----- Working data
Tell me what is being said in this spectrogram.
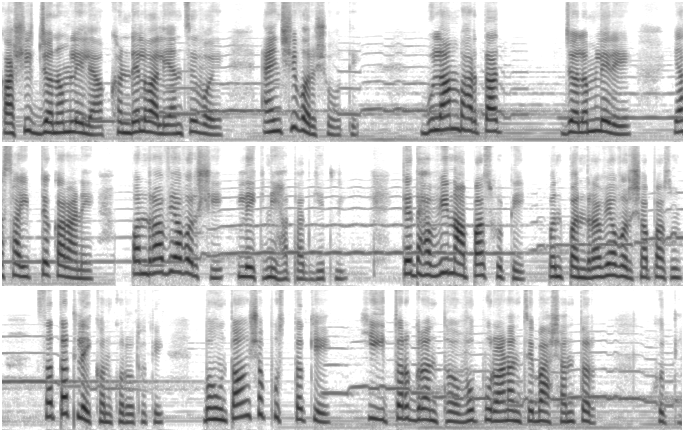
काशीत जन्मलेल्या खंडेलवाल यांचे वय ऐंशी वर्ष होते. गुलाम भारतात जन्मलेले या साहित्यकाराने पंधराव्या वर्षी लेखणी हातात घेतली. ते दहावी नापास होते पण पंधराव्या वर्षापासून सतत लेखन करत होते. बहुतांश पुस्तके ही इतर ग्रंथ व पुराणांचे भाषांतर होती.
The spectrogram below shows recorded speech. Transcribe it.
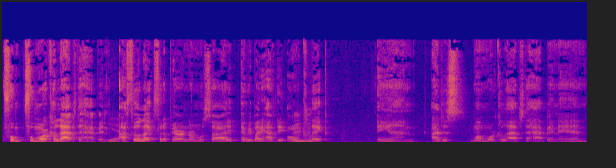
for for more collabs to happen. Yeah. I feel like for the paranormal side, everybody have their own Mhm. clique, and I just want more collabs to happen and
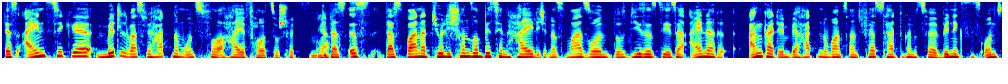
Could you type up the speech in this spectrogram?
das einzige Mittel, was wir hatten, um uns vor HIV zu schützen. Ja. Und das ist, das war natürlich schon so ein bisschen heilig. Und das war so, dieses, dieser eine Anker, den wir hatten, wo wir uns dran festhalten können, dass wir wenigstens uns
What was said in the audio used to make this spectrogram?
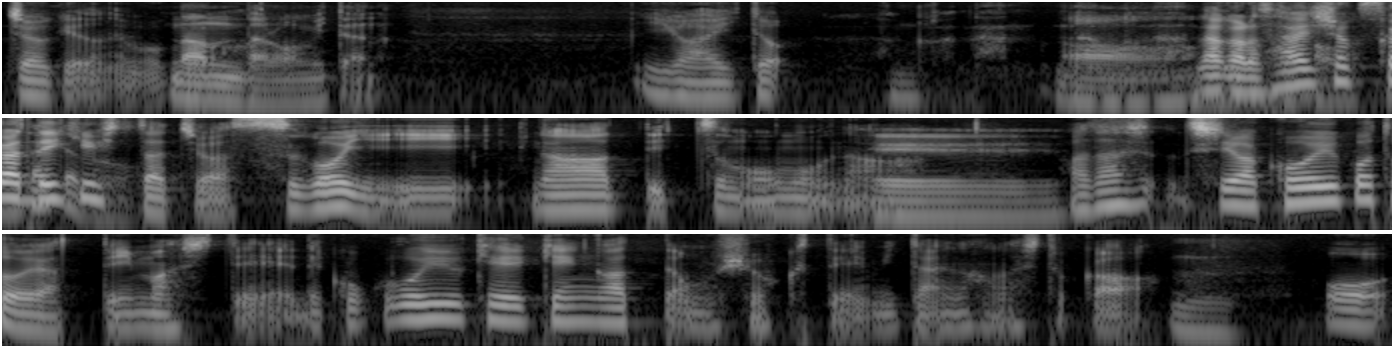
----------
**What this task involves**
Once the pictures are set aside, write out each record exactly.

**Completed task**
Tell me what is being said in this spectrogram.
काशीत जन्मलेल्या खंडेलवाल यांचे वय ऐंशी वर्ष होते. गुलाम भारतात जन्मलेले या साहित्यकाराने पंधराव्या वर्षी लेखणी हातात घेतली. ते दहावी नापास होते पण पंधराव्या वर्षापासून सतत लेखन करत होते. बहुतांश पुस्तके ही इतर ग्रंथ व पुराणांचे भाषांतर होती.
The spectrogram below shows recorded speech. Transcribe it.
for for more collabs to happen. Yeah. I feel like for the paranormal side, everybody have their own Mhm. clique, and I just want more collabs to happen and
Could you type up the speech in this spectrogram?
das einzige Mittel, was wir hatten, um uns vor HIV zu schützen. Ja. Und das ist, das war natürlich schon so ein bisschen heilig. Und das war so, dieses, dieser eine Anker, den wir hatten, wo wir uns dran festhalten können, dass wir wenigstens uns
What was said in the audio used to make this spectrogram?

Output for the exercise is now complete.